“That was a big snake, it really was,” Hubbard said. “It was pretty strong. If you’ll see, I’ve got his head and I’m squeezing it in the photo. It was almost like he was trying to get me and I wasn’t gonna let him.”

But what is the origin of the card, one that still goes for nearly $20 on eBay? Was it Hubbard’s snake? Did it swim up a pipe and he wrestled it into submission so the game could begin? No, the story is much more tame than all that.

“I thought it was zoo day in Philly,” Hubbard said. “But it was the Phanatic’s birthday.

“A guy had a snake on the field. And I grabbed a photographer and I said, ‘Hey can I get my picture taken with this snake?’ So, I put it around my neck. Get the picture taken. He sends me an eight by 10. And, that’s all I know about it.”

If that was the end of the story, well, it would be a fun thing you might find hanging on a wall in Hubbard’s rumpus room (assuming he has a rumpus room). But, as we know, that’s not the end of the tale.

“Well, that guy was a freelance photographer for Fleer. And so I go to Spring Training next year, and a kid comes up and says, ‘Hey, can you sign this?’ It’s on a card.
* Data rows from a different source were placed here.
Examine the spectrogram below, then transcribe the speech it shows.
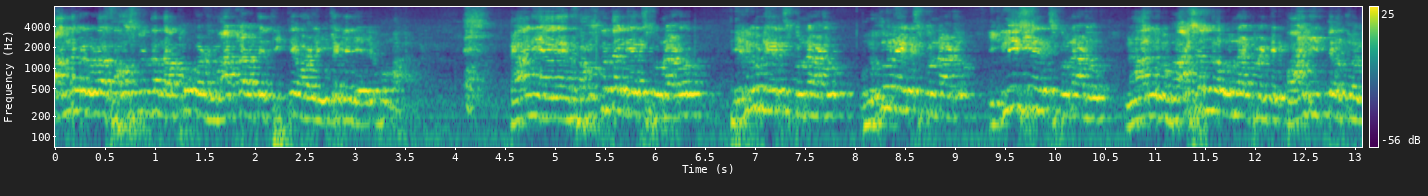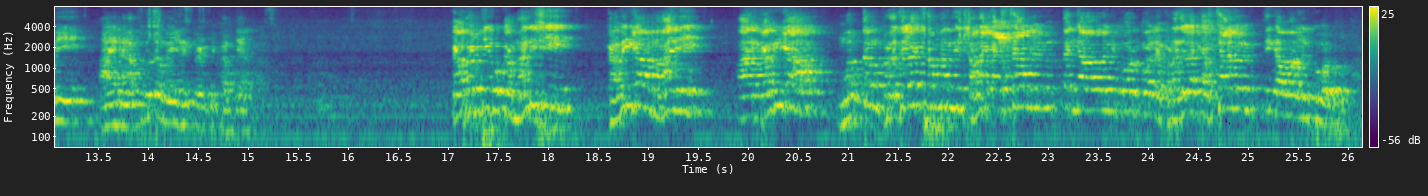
అందరూ కూడా సంస్కృతం తప్ప ఒకటి మాట్లాడితే తిట్టేవాళ్ళు ఇంట్లోకి వెళ్ళి కానీ ఆయన సంస్కృతం నేర్చుకున్నాడు తెలుగు నేర్చుకున్నాడు ఉర్దూ నేర్చుకున్నాడు ఇంగ్లీష్ నేర్చుకున్నాడు నాలుగు భాషల్లో ఉన్నటువంటి పాండిత్యంతో ఆయన అద్భుతమైనటువంటి పద్యాలు కాబట్టి ఒక మనిషి కవిగా మారి ఆ కవిగా మొత్తం ప్రజలకు సంబంధించి తన కష్టాలు విముక్తం కావాలని కోరుకోలేదు ప్రజల కష్టాలు విముక్తి కావాలని కోరుకున్నాడు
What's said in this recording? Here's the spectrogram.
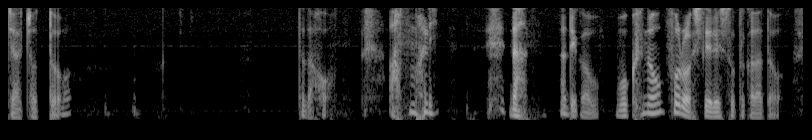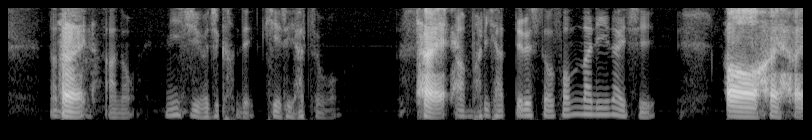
じゃあちょっと、ただほ、あんまり、ななんていうか、僕のフォローしてる人とかだと、なんはいあの、24時間で消えるやつも、はい。あんまりやってる人そんなにいないし、ああ、はいはい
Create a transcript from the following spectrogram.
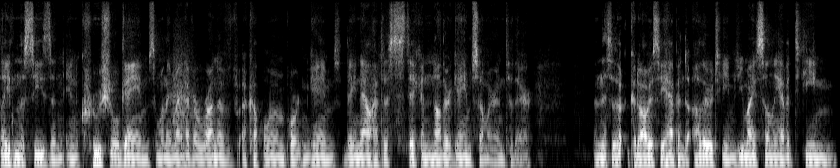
late in the season in crucial games when they might have a run of a couple of important games they now have to stick another game somewhere into there and this is, could obviously happen to other teams you might suddenly have a team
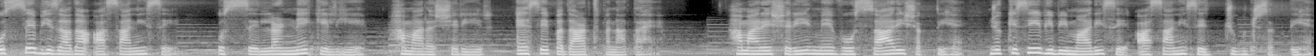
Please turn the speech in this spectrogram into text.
उससे भी ज़्यादा आसानी से उससे लड़ने के लिए हमारा शरीर ऐसे पदार्थ बनाता है। हमारे शरीर में वो सारी शक्ति है जो किसी भी बीमारी से आसानी से जूझ सकती है।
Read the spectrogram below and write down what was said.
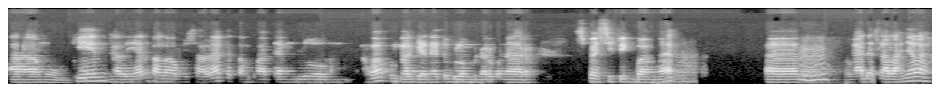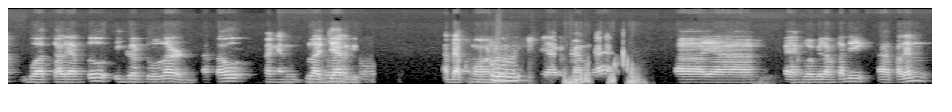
uh, mungkin kalian kalau misalnya ke tempat yang belum apa pembagiannya itu belum benar-benar spesifik banget uh, hmm. ada salahnya lah buat kalian tuh eager to learn atau pengen belajar gitu. Ada kemauan belajar karena uh, ya kayak yang gue bilang tadi uh, kalian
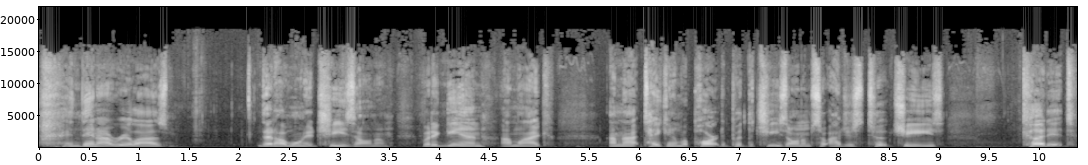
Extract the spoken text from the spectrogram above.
And then I realized that I wanted cheese on them. But again, I'm like, I'm not taking them apart to put the cheese on them. So I just took cheese, cut it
I was upset at first.”

Upset? With the most awesome piece of cardboard in trading card history? Why?

“Because it was on a baseball card. And I thought, you know, I’m [a baseball player],” Hubbard said. “I thought they’d have to ask me. But anytime you’re on the field, in uniform, they can just do whatever they want.”
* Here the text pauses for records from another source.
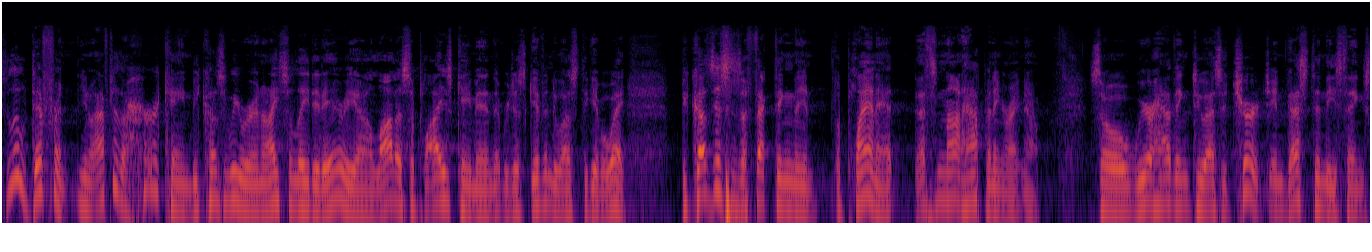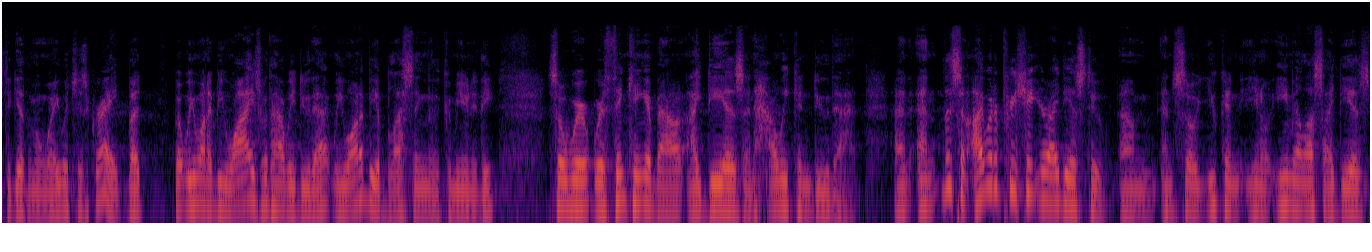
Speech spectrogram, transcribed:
It's a little different. You know, after the hurricane, because we were in an isolated area, a lot of supplies came in that were just given to us to give away. Because this is affecting the, the planet, that's not happening right now. So we're having to, as a church, invest in these things to give them away, which is great. But, but we want to be wise with how we do that. We want to be a blessing to the community. So we're, we're thinking about ideas and how we can do that. And, and listen, I would appreciate your ideas too. Um, and so you can, you know, email us ideas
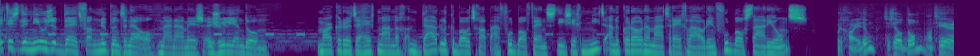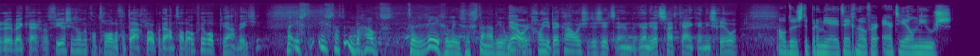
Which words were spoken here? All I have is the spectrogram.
Dit is de nieuwsupdate van nu.nl. Mijn naam is Julian Dom. Mark Rutte heeft maandag een duidelijke boodschap aan voetbalfans die zich niet aan de coronamaatregelen houden in voetbalstadions het gewoon niet doen. Het is heel dom, want hier uh, krijgen we het virus niet onder controle. Vandaag lopen de aantallen ook weer op, ja, weet je. Maar is, is dat überhaupt te regelen in zo'n stadion? Ja hoor, gewoon je bek houden als je er zit en naar die wedstrijd kijken en niet schreeuwen. Al dus de premier tegenover RTL Nieuws.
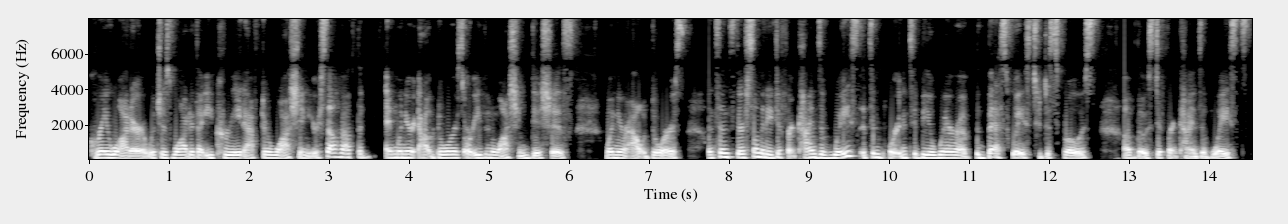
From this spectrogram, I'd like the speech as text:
gray water, which is water that you create after washing yourself out the and when you're outdoors or even washing dishes when you're outdoors. And since there's so many different kinds of waste, it's important to be aware of the best ways to dispose of those different kinds of wastes.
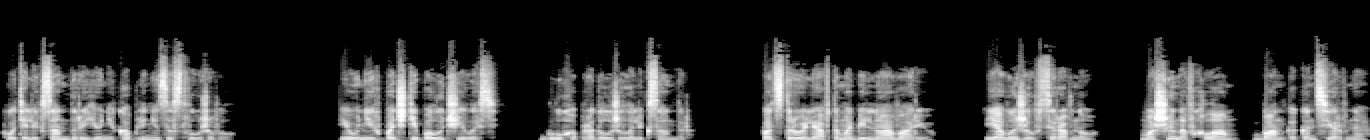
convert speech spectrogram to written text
хоть Александр ее ни капли не заслуживал. «И у них почти получилось», — глухо продолжил Александр. «Подстроили автомобильную аварию. Я выжил все равно. Машина в хлам, банка консервная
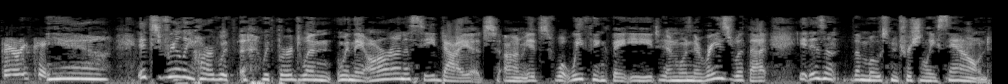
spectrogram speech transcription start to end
Very picky. Yeah, it's really hard with with birds when when they are on a seed diet. Um, it's what we think they eat, and when they're raised with that, it isn't the most nutritionally sound.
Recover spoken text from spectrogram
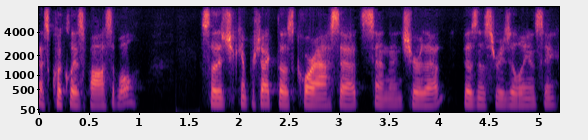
as quickly as possible so that you can protect those core assets and ensure that business resiliency.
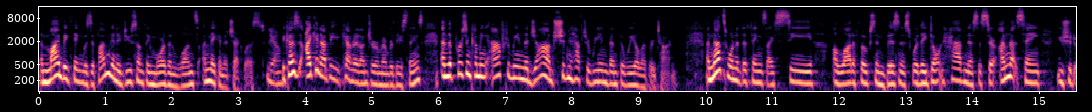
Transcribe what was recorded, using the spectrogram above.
And my big thing was if I'm going to do something more than once, I'm making a checklist. Yeah. Because I cannot be counted on to remember these things. And the person coming after me in the job shouldn't have to reinvent the wheel every time. And that's one of the things I see a lot of folks in business where they don't have necessary. I'm not saying you should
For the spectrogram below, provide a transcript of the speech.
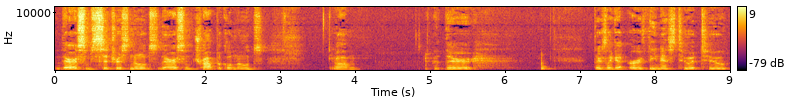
there are some citrus notes. There are some tropical notes. Um, there, there's like an earthiness to it too.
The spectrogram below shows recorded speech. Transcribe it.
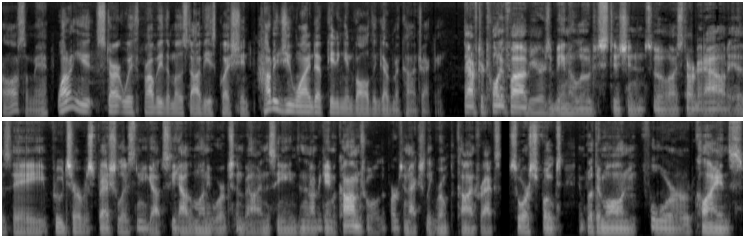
Awesome, man. Why don't you start with probably the most obvious question? How did you wind up getting involved in government contracting? After 25 years of being a logistician, so I started out as a food service specialist, and you got to see how the money works and behind the scenes. And then I became a comptroller, the person actually wrote the contracts, sourced folks, and put them on for clients,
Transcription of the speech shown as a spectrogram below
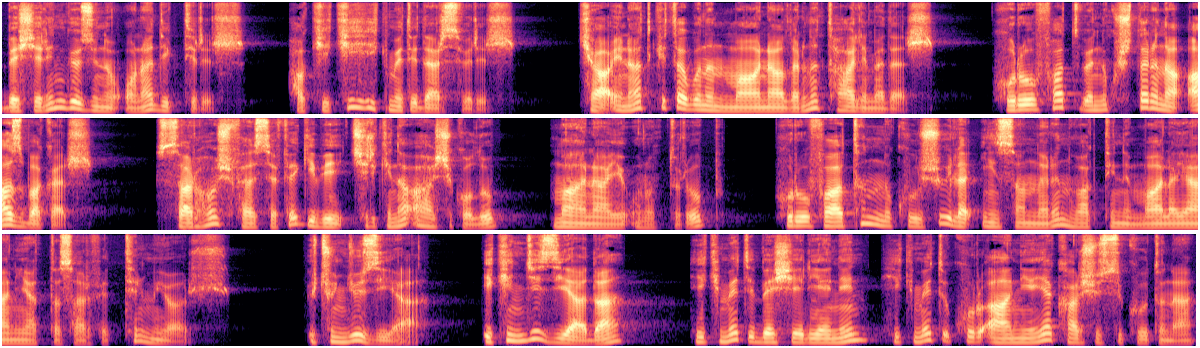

Fortunately, over the years, Hubbard’s view on the card has softened and he’s realized that the things he took so seriously early in his career were maybe not so important. He now embraces the marvelous spectacle and his unique place in baseball history.
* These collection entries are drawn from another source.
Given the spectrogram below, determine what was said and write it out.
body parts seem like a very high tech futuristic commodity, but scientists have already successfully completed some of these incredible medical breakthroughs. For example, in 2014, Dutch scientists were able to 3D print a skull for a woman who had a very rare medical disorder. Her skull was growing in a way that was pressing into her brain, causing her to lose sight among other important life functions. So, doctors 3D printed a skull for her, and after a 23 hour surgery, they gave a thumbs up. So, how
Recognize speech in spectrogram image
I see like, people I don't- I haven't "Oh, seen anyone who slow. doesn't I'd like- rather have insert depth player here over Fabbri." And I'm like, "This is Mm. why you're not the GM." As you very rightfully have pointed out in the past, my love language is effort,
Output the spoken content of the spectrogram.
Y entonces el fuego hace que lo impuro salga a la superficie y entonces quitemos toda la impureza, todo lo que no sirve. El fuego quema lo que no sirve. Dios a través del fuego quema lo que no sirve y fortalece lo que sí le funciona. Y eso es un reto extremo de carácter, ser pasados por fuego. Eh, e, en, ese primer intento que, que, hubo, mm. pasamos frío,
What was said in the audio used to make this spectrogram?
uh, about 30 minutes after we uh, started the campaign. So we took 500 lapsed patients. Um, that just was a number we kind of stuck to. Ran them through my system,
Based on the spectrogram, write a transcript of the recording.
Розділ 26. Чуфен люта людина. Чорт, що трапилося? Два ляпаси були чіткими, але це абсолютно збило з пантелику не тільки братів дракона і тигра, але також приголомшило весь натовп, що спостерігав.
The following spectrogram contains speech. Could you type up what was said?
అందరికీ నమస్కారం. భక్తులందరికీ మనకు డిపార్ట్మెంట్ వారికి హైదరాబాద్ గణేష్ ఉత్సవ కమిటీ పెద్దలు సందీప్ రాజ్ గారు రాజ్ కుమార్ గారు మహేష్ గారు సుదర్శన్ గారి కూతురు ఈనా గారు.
“Thinking back on it, man, it’s one of the best cards,” Hubbard said. “Not because of me, but because of the snake around my neck. I look like a snake charmer, with the beard and all that stuff.”

Now, when fans ask for an autograph, he’ll sign — but he’s also willing to ham it up a little bit.

“Whenever they ask me about that, you know what I tell them?” Hubbard asks with a big laugh. “‘Yeah, I still got the snake in my basement.’ So, I have fun with it. As the coach, heck, I appreciate just having a baseball card.”

The legend grew over the years to the point that when Hubbard was a coach with the Lexington Legends, they hosted a bobblehead giveaway in his and the card’s honor in 2016. It was a feat of bobblehead design: not only was Hubbard’s uniform updated to be a Legends one, but they even added a big fuzzy beard.

With all his kids in attendance to celebrate the night, Hubbard also noticed a peculiar thing: People wanted this bobblehead. Like, they really wanted the bobblehead. Customers were limited to just one, but Hubbard saw people that would “buy a ticket, come in, go out and change shirts and get another one.”

That also may explain why Hubbard’s card is priced relatively high these days. Meanwhile, his bobblehead is currently listed at nearly $150. There’s nothing quite like it and collectors know it.

So, after originally hating the card and then coming around to it, would he do it again? Would he want all the attention and phone calls and fans sending him snake cards for the rest of his life?

“I would, I’d do it again,” Hubbard said. “A lot of people like that card. I look at it, look at my long hair, look at the beard. I mean, it was just really full and oh, man, the card is perfect.”

Oh, yeah, and the beard? Just as his son pointed out at that Lexington Legends game, Hubbard really was the “original fear the beard,” decades before the San Francisco Giants made it a marketing slogan. It was such a shocking look at the time that Vin Scully made fun of it when Hubbard appeared in the 1983 All-Star Game.

And you can thank reliever Gene Garber for Hubbard being allowed to grow out his own face fuzz.

“We weren’t allowed beards with the Atlanta Braves,” Hubbard said. “And then they traded for Gene Garber. He came over from Philly. He had a beard. So they allowed beards in the Minor Leagues, even. It was a great day for the Atlanta Braves and throughout the organization, because you were allowed to just wear a beard.”

And the strangest thing now? If you were to see Hubbard during the season, you’ll find him clean shaven as the Royals don’t allow their coaches to wear beards, either. But once the season ends? “I wear a goatee all winter.”